By Brad Poling for Occupy - The Washington Post last week revealed a draft of the Education Department’s proposed budget, which it described as a “near final version of the bill.” The proposal, now confirmed, includes $10.6 billion in cuts to federal education spending, including $3.1 billion for teacher trainer, class-size reduction, and after-school programs for students. It’s not all cuts, though. Plans include $500 million to invest in charter schools, $250 million in voucher program expansion funding, and $1 billion to “push public schools to adopt choice-friendly policies.” Just one day after the Post’s report, additional details emerged to complete the bleak picture of the Trump administration’s plans. On Friday, the Education Department outlined plans to contract a single student-loan servicer to collect on its behalf. The announcement also hinted that the contract will go to one of three companies: GreatNet, the Pennsylvania Higher Education Assistance Agency (PHEAA), or Navient. In a prepared statement, Education Secretary Betsy DeVos defended the change, stating that “the federal student loan servicing solicitation we inherited was cumbersome and confusing...
By Jacob Sugarman for AlterNet - $9.2 billion—that's the amount the Trump administration plans to slice from the Department of Education, according to its latest budget proposal. The carnage includes deep cuts to teacher training, mental health, school arts, anti-bullying initiatives and countless other services, as well as the elimination of Public Service Loan Forgiveness, which affects as many as 400,000 college graduates. Manning the guillotine is Secretary of Education Betsy DeVos, who has emerged as one of the Trump administration's most reviled figures among Democrats; all 48 senators voted against her confirmation in February. What few are willing to acknowledge, however, is that their party's embrace of the education reform movement helped make DeVos' political career possible. Indeed her proposed voucher system, allowing parents to use public funding for private and religious schools, builds upon a school choice model introduced by Governor Bill Clinton and later championed by President Obama and Secretary of Education Arne Duncan.
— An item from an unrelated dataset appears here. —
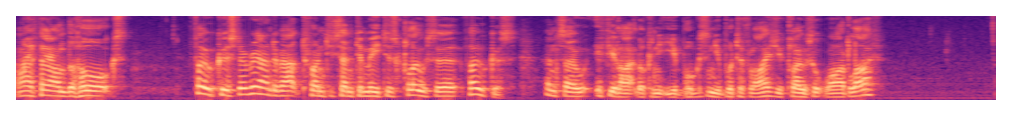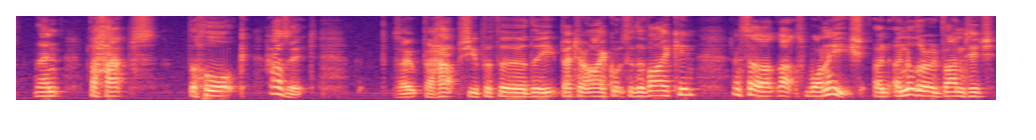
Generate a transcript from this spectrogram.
I found the Hawkes focused around about 20 centimeters closer focus. And so if you like looking at your bugs and your butterflies your close-up wildlife then perhaps the Hawke has it. So perhaps you prefer the better eye cuts of the Viking. And so that's one each. And another advantage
In an essay for the New Republic, academic and educational policy analyst Diane Ravitch traces how the Democrats went so horribly astray on education